▶ [Assignment]
Copy exactly the lines from the beginning of the data down to and including the line holding "Spectrogram, 10.4 s, 0", without any pictures.

========================================

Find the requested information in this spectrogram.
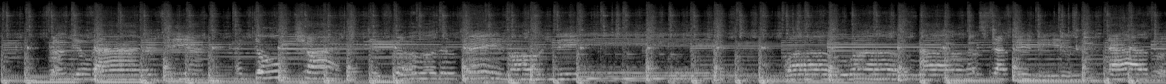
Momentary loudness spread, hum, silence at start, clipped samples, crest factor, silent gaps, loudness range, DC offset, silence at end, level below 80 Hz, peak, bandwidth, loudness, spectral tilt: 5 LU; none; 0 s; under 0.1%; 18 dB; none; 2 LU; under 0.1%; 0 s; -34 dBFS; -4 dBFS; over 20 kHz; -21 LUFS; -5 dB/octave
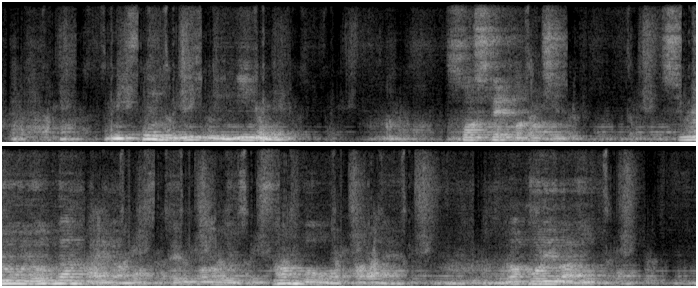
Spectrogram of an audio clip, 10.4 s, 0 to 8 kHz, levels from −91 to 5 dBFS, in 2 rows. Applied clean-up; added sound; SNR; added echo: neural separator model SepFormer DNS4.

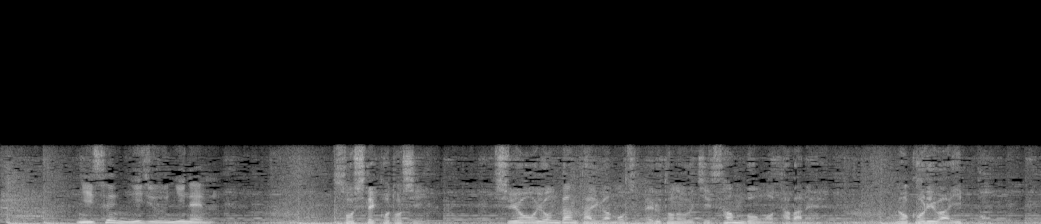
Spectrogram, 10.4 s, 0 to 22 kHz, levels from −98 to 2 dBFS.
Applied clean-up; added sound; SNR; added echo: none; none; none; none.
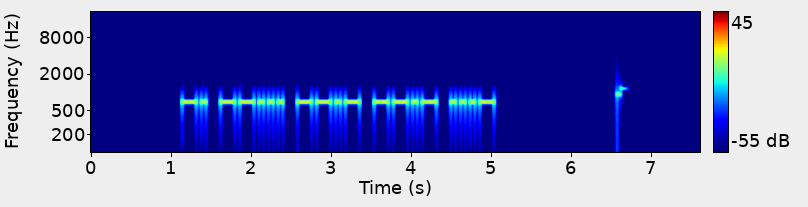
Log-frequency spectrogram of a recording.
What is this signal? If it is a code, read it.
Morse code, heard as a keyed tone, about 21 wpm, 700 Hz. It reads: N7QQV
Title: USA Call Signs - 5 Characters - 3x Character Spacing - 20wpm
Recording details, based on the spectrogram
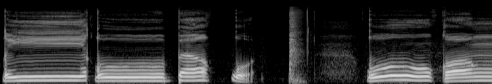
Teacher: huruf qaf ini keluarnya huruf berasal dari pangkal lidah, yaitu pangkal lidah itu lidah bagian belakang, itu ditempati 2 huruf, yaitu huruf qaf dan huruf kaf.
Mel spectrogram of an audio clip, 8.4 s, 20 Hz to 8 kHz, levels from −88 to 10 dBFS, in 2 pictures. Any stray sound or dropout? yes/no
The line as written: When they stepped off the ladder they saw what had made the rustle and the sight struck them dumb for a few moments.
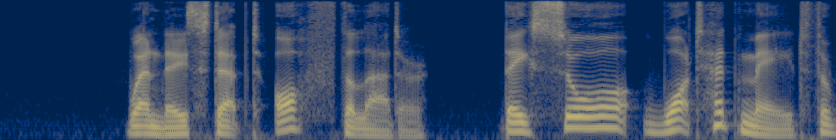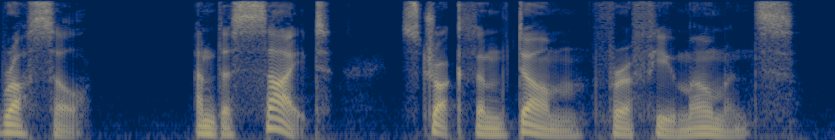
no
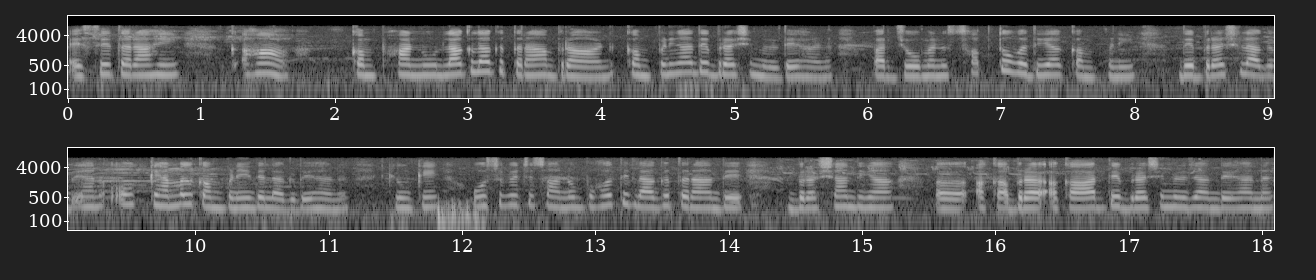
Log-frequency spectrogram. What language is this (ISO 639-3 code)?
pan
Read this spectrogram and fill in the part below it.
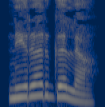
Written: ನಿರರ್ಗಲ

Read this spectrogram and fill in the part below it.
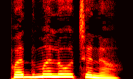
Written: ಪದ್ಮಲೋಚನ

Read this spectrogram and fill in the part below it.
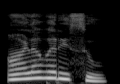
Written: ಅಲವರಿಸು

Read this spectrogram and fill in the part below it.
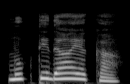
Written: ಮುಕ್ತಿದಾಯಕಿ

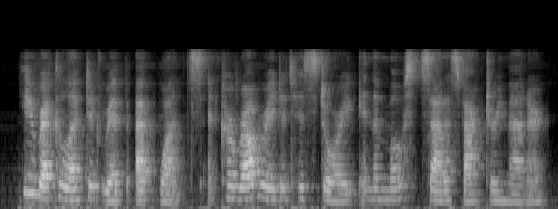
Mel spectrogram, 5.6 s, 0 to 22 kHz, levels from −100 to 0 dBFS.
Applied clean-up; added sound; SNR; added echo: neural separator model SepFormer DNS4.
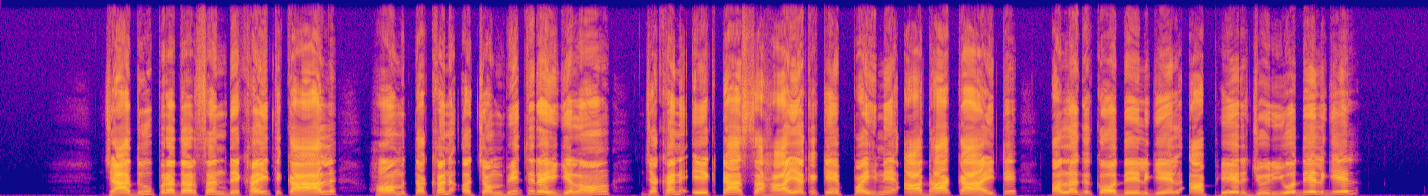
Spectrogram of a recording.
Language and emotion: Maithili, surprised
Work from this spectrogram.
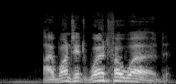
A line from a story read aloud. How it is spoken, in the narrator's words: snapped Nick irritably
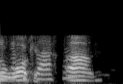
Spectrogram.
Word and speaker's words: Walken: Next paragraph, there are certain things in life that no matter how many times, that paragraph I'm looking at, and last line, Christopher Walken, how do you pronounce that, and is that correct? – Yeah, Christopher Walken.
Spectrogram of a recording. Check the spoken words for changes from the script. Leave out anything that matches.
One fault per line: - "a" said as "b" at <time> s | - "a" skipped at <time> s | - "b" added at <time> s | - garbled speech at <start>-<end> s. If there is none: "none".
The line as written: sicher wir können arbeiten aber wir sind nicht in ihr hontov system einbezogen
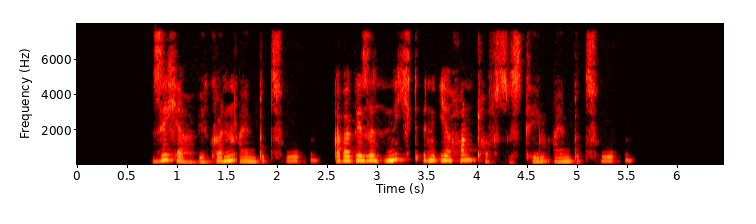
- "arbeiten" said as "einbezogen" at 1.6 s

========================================

▶ [Reply to the exercise]
Find the requested information in this spectrogram.
Momentary loudness spread, hum, silence at start, clipped samples, crest factor, silent gaps, loudness range, DC offset, silence at end, level below 80 Hz, peak, bandwidth, loudness, spectral tilt: 5 LU; none; 0 s; under 0.1%; 18 dB; none; 2 LU; under 0.1%; 0 s; -34 dBFS; -4 dBFS; over 20 kHz; -21 LUFS; -5 dB/octave
Spectrogram of an audio clip, 10.4 s, 0 to 8 kHz, levels from −91 to 5 dBFS, in 2 rows. Applied clean-up; added sound; SNR; added echo: neural separator model SepFormer DNS4.

Spectrogram, 10.4 s, 0 to 22 kHz, levels from −98 to 2 dBFS.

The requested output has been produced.